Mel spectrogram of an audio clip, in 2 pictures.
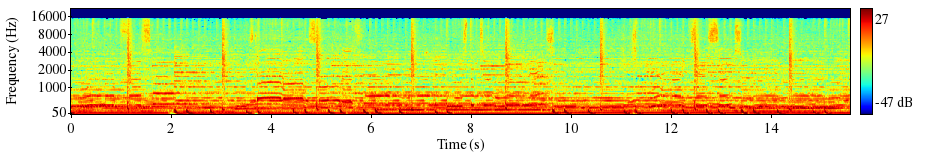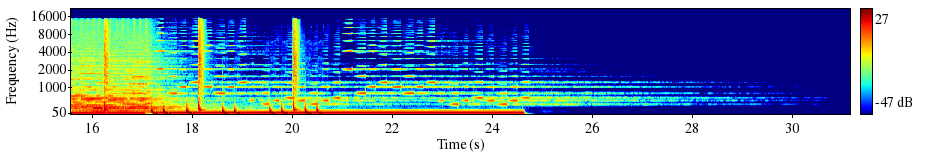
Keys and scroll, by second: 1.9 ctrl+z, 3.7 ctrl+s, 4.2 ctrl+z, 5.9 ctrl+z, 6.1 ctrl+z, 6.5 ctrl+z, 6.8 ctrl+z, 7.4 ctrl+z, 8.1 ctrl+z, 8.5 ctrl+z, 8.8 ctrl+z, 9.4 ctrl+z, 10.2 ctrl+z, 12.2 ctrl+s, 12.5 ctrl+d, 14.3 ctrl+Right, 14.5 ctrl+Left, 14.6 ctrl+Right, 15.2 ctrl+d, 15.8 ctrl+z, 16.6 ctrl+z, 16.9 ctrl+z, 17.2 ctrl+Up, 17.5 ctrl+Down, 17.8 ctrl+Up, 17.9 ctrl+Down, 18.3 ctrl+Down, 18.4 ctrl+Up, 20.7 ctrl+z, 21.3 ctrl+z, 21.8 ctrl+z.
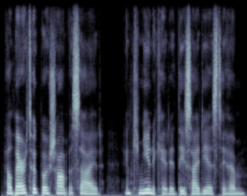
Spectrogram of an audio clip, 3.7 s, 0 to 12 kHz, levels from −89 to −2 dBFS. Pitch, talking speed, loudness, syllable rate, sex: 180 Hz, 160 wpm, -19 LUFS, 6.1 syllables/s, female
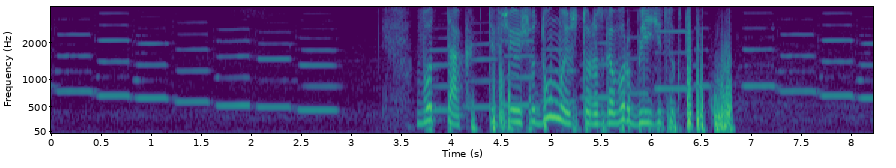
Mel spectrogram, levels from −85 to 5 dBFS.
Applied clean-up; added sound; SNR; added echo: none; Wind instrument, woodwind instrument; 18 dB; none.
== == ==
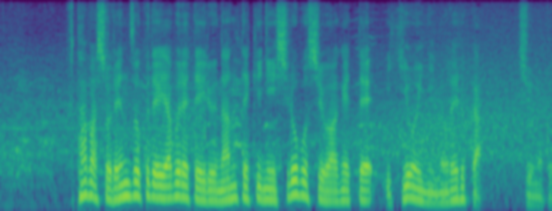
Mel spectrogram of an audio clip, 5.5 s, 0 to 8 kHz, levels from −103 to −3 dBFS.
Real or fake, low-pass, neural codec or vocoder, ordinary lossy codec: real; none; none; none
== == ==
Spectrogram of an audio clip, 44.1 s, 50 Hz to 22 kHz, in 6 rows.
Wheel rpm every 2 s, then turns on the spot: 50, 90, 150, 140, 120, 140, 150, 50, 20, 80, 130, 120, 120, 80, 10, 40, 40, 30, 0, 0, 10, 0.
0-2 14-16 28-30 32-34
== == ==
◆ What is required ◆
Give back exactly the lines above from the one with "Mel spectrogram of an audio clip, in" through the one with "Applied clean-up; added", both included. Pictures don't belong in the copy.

◆ Completed task ◆
Mel spectrogram of an audio clip, in 2 pictures.
Keys and scroll, by second: 1.9 ctrl+z, 3.7 ctrl+s, 4.2 ctrl+z, 5.9 ctrl+z, 6.1 ctrl+z, 6.5 ctrl+z, 6.8 ctrl+z, 7.4 ctrl+z, 8.1 ctrl+z, 8.5 ctrl+z, 8.8 ctrl+z, 9.4 ctrl+z, 10.2 ctrl+z, 12.2 ctrl+s, 12.5 ctrl+d, 14.3 ctrl+Right, 14.5 ctrl+Left, 14.6 ctrl+Right, 15.2 ctrl+d, 15.8 ctrl+z, 16.6 ctrl+z, 16.9 ctrl+z, 17.2 ctrl+Up, 17.5 ctrl+Down, 17.8 ctrl+Up, 17.9 ctrl+Down, 18.3 ctrl+Down, 18.4 ctrl+Up, 20.7 ctrl+z, 21.3 ctrl+z, 21.8 ctrl+z.
Spectrogram of an audio clip, 3.7 s, 0 to 12 kHz, levels from −89 to −2 dBFS. Pitch, talking speed, loudness, syllable rate, sex: 180 Hz, 160 wpm, -19 LUFS, 6.1 syllables/s, female
Mel spectrogram, levels from −85 to 5 dBFS.
Applied clean-up; added sound; SNR; added echo: none; Wind instrument, woodwind instrument; 18 dB; none.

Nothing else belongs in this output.